Alexandra Montesino has been writing since she was in elementary school and doesn’t plan on stopping anytime soon. What started as extremely embarrassing Harry Potter fan-fictions, quickly (but not quickly enough) turned into more serious stories. In high school she entered a district playwriting competition and won Critic’s Choice. That was the boost of confidence she needed to realize that she wanted to create theater for the rest of her life.

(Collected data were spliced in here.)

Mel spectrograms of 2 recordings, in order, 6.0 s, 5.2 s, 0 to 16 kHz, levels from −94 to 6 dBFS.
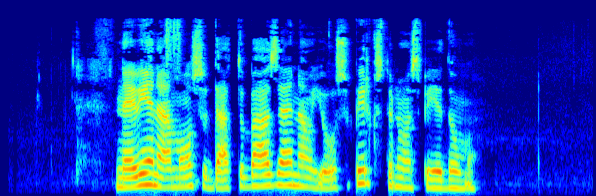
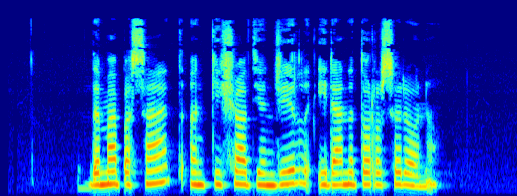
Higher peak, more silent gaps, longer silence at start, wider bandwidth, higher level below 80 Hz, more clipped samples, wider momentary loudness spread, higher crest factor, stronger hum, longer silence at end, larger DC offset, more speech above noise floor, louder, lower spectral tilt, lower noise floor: about the same, -6 dBFS vs -6 dBFS; neither; first, 1.15 s vs 0.85 s; about the same, 11.5 kHz vs 11.5 kHz; about the same, -74 dBFS vs -74 dBFS; neither; first, 11 LU vs 6 LU; about the same, 20 dB vs 16 dB; neither; first, 1.2 s vs 0.8 s; neither; about the same, 49 dB vs 52 dB; about the same, -23 LUFS vs -22 LUFS; about the same, -4.5 dB/octave vs -5 dB/octave; about the same, -71 dBFS vs -73 dBFS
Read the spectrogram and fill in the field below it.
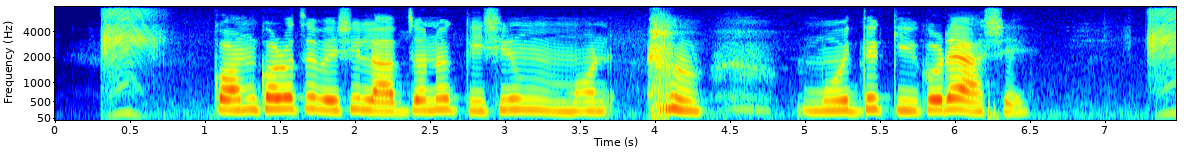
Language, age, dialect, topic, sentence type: Bengali, <18, Rajbangshi, agriculture, question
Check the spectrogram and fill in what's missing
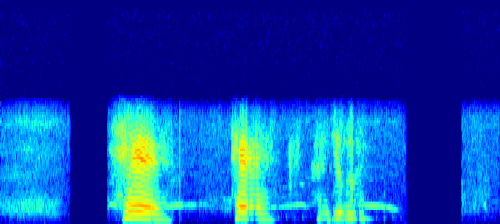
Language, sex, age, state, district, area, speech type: Santali, female, 18-30, West Bengal, Purba Bardhaman, rural, conversation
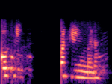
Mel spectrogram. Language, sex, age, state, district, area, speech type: Tamil, female, 30-45, Tamil Nadu, Madurai, rural, conversation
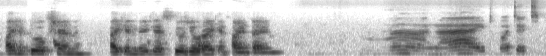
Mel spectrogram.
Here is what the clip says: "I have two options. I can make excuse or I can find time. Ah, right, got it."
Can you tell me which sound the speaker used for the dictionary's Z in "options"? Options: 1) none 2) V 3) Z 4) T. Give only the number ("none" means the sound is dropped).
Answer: 1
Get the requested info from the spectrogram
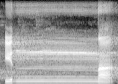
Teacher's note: suara yang jelas dan nyaring yang keluar dari al-khaisum pangkal hidung jadi guna ini keluar dari sini suara yang jelas dan nyaring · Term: gunnah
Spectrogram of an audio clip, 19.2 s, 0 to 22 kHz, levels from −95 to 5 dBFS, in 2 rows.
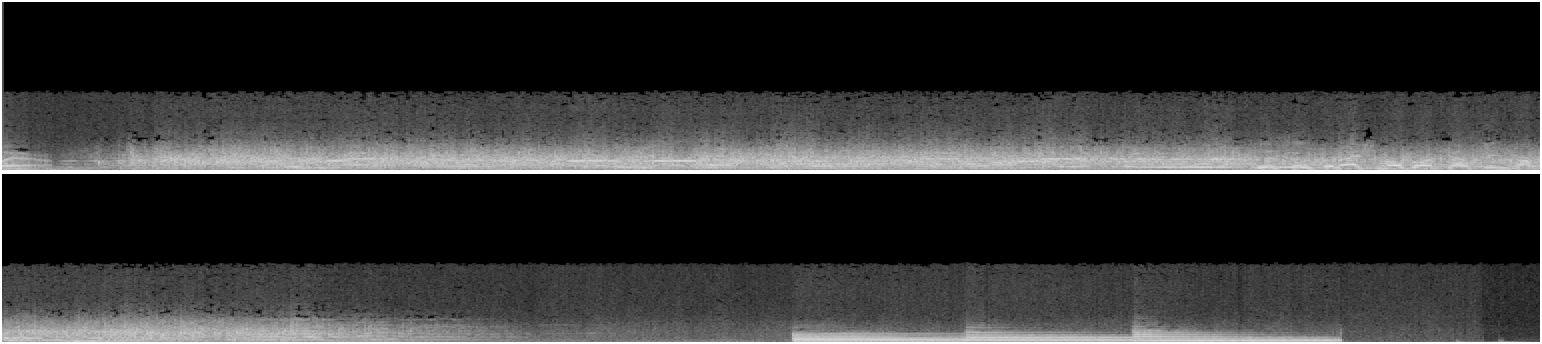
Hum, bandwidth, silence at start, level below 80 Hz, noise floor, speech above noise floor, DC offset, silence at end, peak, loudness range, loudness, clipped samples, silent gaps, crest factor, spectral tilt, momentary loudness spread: none; 10.5 kHz; 0 s; -52 dBFS; -49 dBFS; 34 dB; under 0.1%; 1.25 s; -4 dBFS; 7 LU; -16 LUFS; under 0.1%; none; 12 dB; -6.5 dB/octave; 8 LU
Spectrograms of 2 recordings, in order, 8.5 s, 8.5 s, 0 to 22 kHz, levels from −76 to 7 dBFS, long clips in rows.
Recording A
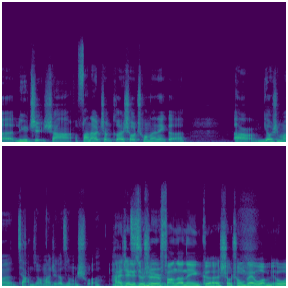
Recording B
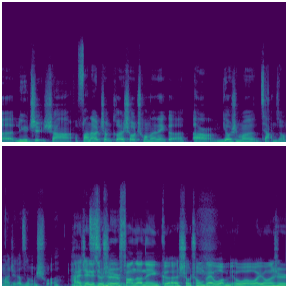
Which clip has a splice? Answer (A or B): B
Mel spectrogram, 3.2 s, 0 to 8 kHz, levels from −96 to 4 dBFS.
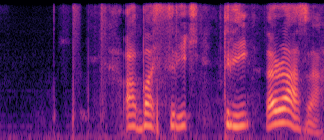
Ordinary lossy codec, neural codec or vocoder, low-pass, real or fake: none; codec, 16 kHz, 2 kbps, FunCodec, trained on Chinese and English, 25 frames a second; 7.2 kHz; fake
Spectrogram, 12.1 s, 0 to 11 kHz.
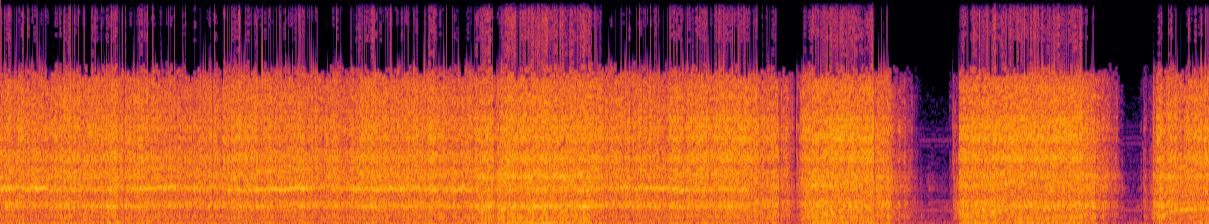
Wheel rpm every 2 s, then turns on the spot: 240, 230, 220, 210, 80, 120.
none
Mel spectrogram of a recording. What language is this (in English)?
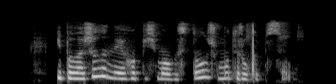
Belarusian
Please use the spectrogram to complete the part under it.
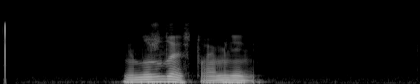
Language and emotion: Russian, neutral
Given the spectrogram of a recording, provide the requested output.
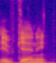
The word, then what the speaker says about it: Evgeny: Kenny evgeny no it's it's spelled Eugene oh I gotcha but they say it evgeny anyway he uh a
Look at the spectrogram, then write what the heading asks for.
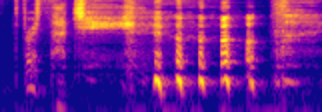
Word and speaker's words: Versace: It's pronounced Versace.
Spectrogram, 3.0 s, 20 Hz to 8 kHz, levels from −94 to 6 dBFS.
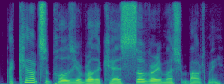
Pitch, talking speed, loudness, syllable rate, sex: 115 Hz, 220 wpm, -18 LUFS, 6.5 syllables/s, male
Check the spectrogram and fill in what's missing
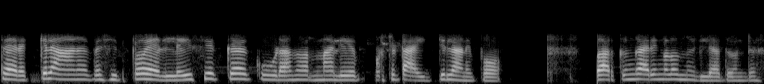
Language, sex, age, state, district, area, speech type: Malayalam, female, 30-45, Kerala, Kozhikode, urban, conversation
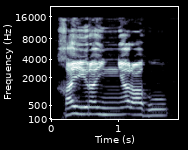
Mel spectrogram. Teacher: یہاں پر تنوین کے بعد یا آ رہا ہے تو غنہ کے ساتھ ادغام کیا جائے گا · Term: ادغام مع الغنہ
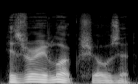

Alex has always been the youngest amongst her peers, but it’s never stopped her from pursuing what she wanted. She moved out of the house when she was 17 years old, and has been creating non-stop ever since. She pursued a one year Screenwriting degree in Pittsburgh and created several scripts, but quickly realized her heart belonged to New York City. She withdrew from school, after her second semester. Her time in Pittsburgh was not completely moot, however, as she worked for the Pittsburgh Cultural Trust’s Children’s Theater division as a programming intern, and discovered another of her most significant passions: working with children.
She moved to New York at 19 without a specific plan, but with plenty of determination. All she had was a futon in her friend’s dorm room, and a couple of suitcases filled, mostly with books and her extensive rock collection (she did not consider how obscenely heavy these interests would be to carry). Within two days she got a job hosting at a restaurant, and within three weeks she had her first apartment. She is absolutely thrilled to be making a life for herself in the city she had always dreamed of living in. After a few months she realized how deeply she missed working with children, and found a job as an after-school teacher at a public school in Inwood. She continued to crank out short plays, whenever she had a spare moment.
Alex is beyond excited to be finally making her artistic debut in New York at SummerFest. She creates pieces that combine fantasy and realism in order to talk about simple issues that affect her life in a very non-simple way. Her play Self-Defense does just that.
Slightly hyper-realistic and extremely stylized, Self-Defense focuses on the story of Eli, a young girl who dreams of learning how to physically defend herself. Her father William, however, a blacksmith, demands she only wear his armor, and tells her that any other form of self-defense is useless.
You can catch Self-Defense at The Hudson Theatre Guild, 441 West 26 Street (between 9th and 10th Avenues). Performances are August 15th at 6:15pm, August 16th at 6:15pm, and August 18th at 9pm.